Nader Shah was passing through the forest in Mazandaran where rounds of bullets came from behind the trees. A bullet gazed his right arm, and struck his horse on the head, who fell immediately to the ground. The incident weakened him morally but the conquest of Daghestan was effected with little difficulty; as most of the savage chiefs, alarmed at Nader’s approach, came to him at the head of their tribes, and made a promise of submission to their king.
He came to stay for rest in Tehran for several months. Tehran used to be a small city with vast gardens and a nice weather mostly used as a summertime resting place to regain energy. The Russian envoy named Kaloushkin succeeded to meet with him in Tehran. Here's some excerpts from this visit on Feb, 15, 1742 in Saint Petersburg records:
"It was very difficult to meet with Nader. He's so maudlin with victory that he openly says that he can capture the earth at once if he wants. Nader is a military man and can not be trusted on political commitments. He does not like Ottomans and will not be good with us from his heart. It's very difficult to enter a political bargain with him because he prefers military solution for every situation. He loves swords, cannons, horses and obedient soldiers. Despite all this, whenever he's tired he asks his secretary who is present at all times to read him a poem from Hafez."
If Nader Shah had perished in the forest of Mazandaran his course would have been completely glorious; It had been suggested to him that the villain, who fired at him in the forest, had been hired by his eldest son Reza Gholi. Whether the suggestion was just or groundless, it is certain that Nader, in a fit of rage, ordered the Prince’s eyes to be torn out; the common, but inhuman, punishment for high crimes in Asia. His orders were no sooner executed.
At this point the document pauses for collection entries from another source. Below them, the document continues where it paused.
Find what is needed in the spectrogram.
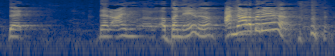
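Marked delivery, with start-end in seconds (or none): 2.8-4.2 laughing high and loud at the joke; laughing it off to the congregation. Real, not acted. Preacher laughing at his own banana joke.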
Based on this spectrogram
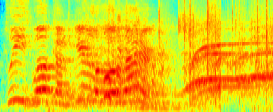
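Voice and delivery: loud, high, drawn-out stage introduction; big rising-energy shout of welcome; announcer welcome. Real, not acted. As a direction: call the guest on to applause, stretching the name. Host announces the guest.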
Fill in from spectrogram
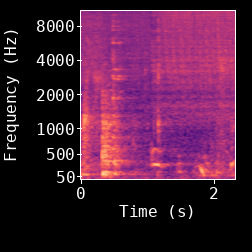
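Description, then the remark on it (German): A tap in a toilet room runs steadily as people fill tooth glasses and drink from it, its water hissing in a continuous rush, with a few brief clunks and knocks. “Trinkt so viel aus dem Hahn, wie ihr könnt.”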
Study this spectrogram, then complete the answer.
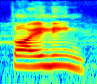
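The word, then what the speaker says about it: ptyalin: यहाँ पर P silent रहता है, इसीलिए इसको ऐसे लिखते हैं टॉइलिन।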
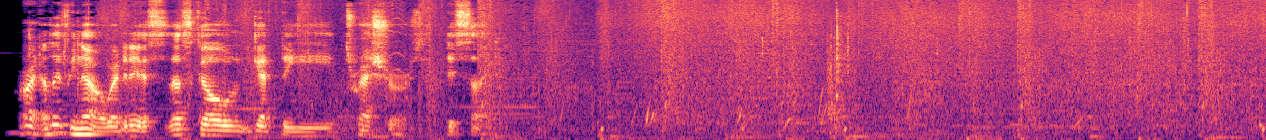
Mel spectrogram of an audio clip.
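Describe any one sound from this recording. Waves wash softly around a small sailing boat.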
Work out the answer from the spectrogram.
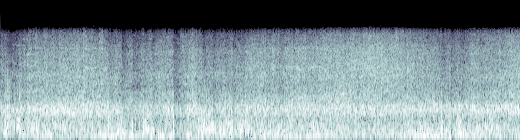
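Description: CN freight train of autorack cars rolling past, a steady, unbroken noise of steel wheels running on the rails.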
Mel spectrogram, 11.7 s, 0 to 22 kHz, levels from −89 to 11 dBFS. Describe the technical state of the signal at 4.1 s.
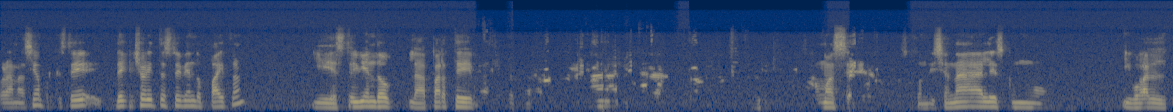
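At 4.1 s the speech signal is intact, with no audible dropout, clipping, distortion or other fault at that moment.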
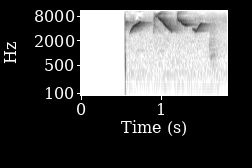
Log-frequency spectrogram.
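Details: Pleci (white-eye), a kept contest bird: after a sharp click, one short phrase of high, thin, slurred whistles that sweep down and up, ending abruptly.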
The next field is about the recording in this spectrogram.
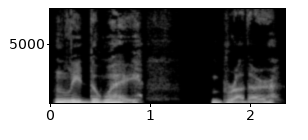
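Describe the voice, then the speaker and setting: A man's voice: low-pitched, lively intonation, takes it slowly, dark tone, breathy edge, dry recording, clean studio sound, full character voice. A man voicing a furious, betrayed man who snarls and then turns icy.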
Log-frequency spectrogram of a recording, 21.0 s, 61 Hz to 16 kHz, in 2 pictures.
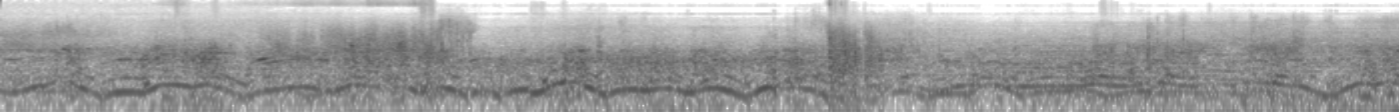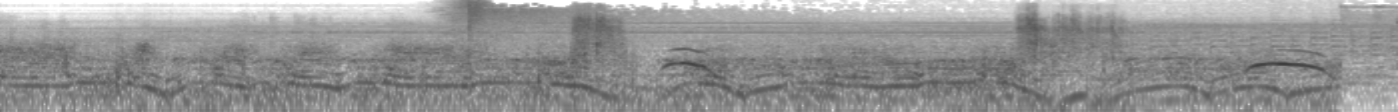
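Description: Kawasaki 750 SXi Pro stand-up jet ski's two-stroke twin engine running hard, its pitch rising and falling again and again as the throttle is worked through turns, over the rush and spray of the hull on choppy water. It is running the stock impeller, which the rider finds short on bite.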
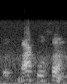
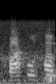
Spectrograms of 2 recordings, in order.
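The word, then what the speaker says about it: たくさん: আবার দেখার সময় বলব তাকুসান তাকুসান মানে কি তাকুসান না এটার উচ্চারণ হবে তাকসান তাকসান মানে কি অনেক আচ্ছা আচ্ছা তারপরে আছে দেশো।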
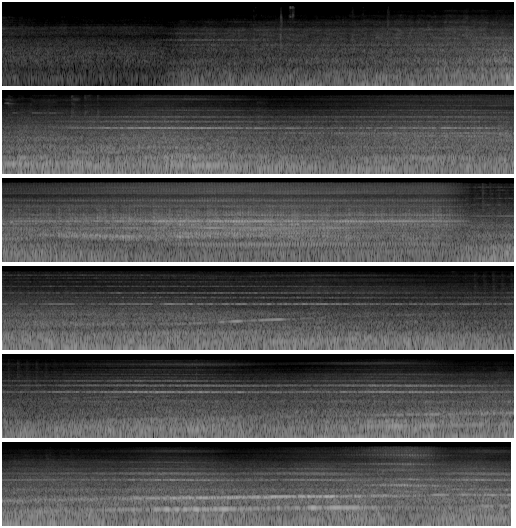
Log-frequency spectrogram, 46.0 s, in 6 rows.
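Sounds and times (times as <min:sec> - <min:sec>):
train wheels on rail: 0:00.0 - 0:46.0
high squealing tones: 0:08.9 - 0:22.4
rising whine: 0:11.6 - 0:22.8.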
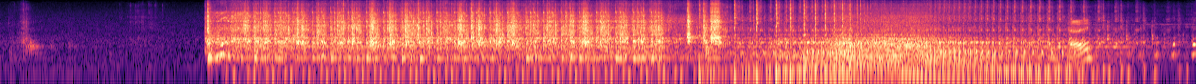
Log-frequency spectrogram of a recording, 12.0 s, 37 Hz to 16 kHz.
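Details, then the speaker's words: Circa-2015 Snapper rear-engine rider, push-mower-type engine, spark confirmed, started on fresh fluid: catches, runs a few seconds with surging uneven beat, sags toward stall; suspected bad gas, varnished carb; fuel starvation, carb clean needed. "as you can tell it's probably got some bad gas in it somewhere because it's not staying running but that's okay i figured we're gonna have to do a carb clot on this"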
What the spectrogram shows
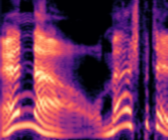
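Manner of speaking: very slow, stretched words, swooping pitch, grand announcer style. Retelling a commercial where the announcer does his voice: Michael Buffer announcer voice. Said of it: "doing his voice about the mashed potatoes".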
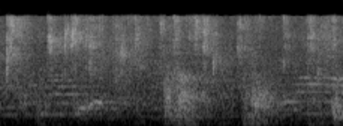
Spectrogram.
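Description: Indistinct voices of onlookers with a crackly background hash, and two brief louder bursts of sound past the middle.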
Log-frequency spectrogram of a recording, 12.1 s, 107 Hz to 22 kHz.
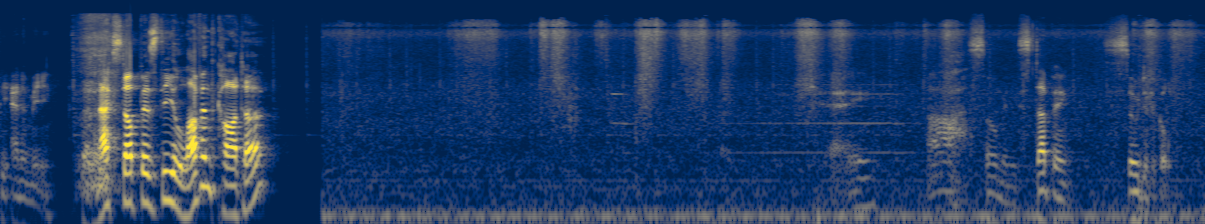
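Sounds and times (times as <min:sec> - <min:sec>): low room hum: 0:00.8 - 0:12.0.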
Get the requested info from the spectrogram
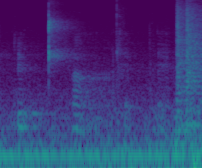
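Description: Three sharp finger snaps about two thirds of a second apart, counting off the tempo of a jazz tune, over a faint steady low hum.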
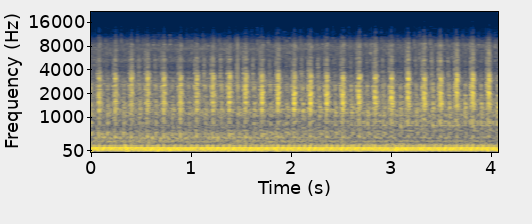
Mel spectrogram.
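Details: 1998 Jeep Grand Cherokee Laredo 4.0 inline-six at idle: steady idle with a sharp, regular knock about three times a second over low engine hum; persistent internal engine knock.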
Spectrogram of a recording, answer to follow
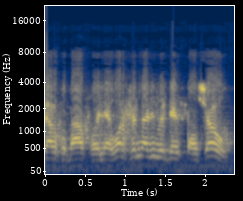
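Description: Speech only: a man talking in Somali without a break.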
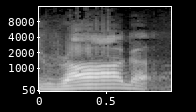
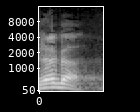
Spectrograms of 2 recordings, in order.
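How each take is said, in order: First: The first vowel is long. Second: The first vowel is short. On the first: The speaker calls it right. "it's raga. So the first A is long" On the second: The speaker calls it wrong. "if you do not put two A's, then you might say raga"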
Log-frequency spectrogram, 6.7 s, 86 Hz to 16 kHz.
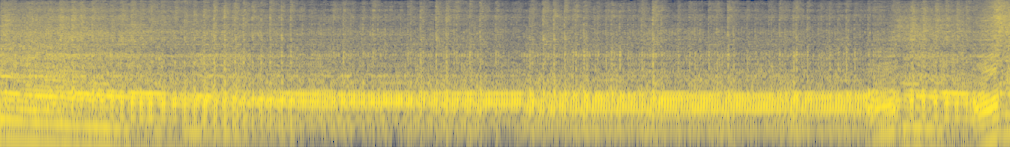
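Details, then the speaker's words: KTM 350 four-stroke dirt bike with Lectron carburetor, after fixing no spark and an oversized fuel hose and adjusting the air screw: steady, even buzzing idle, slightly high, with no stumbles and a quick throttle blip. It now runs smoothly. "this that's way better right on guys TI a little high but we got her think we got it figured out"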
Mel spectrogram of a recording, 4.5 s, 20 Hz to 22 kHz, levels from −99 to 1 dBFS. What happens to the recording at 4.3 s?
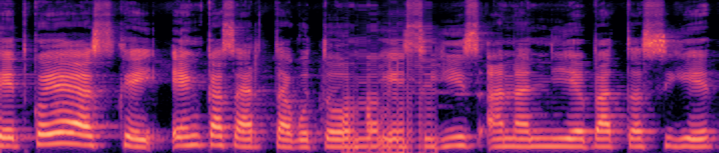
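At 4.3 s the speech carries on cleanly, with no dropout, click, distortion or other audible fault at that moment.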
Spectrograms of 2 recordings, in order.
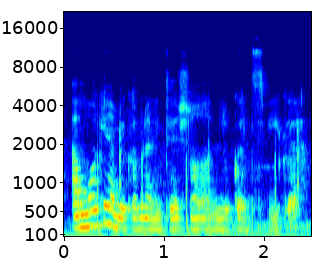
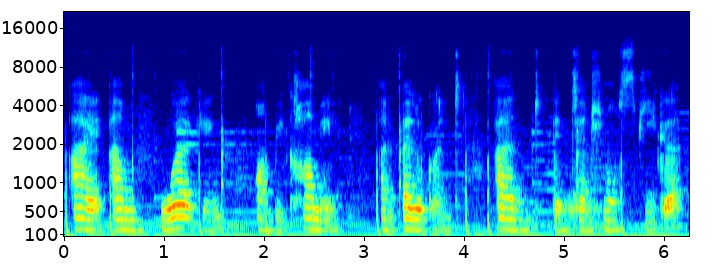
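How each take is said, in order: First: It is said at a normal pace. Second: It is said even more slowly.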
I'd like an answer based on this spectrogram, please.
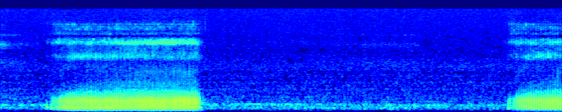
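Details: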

Then remorse, anguish, and despair succeeded to his wrath, and the great king started to have some sort of mental disorder which gained new force every day.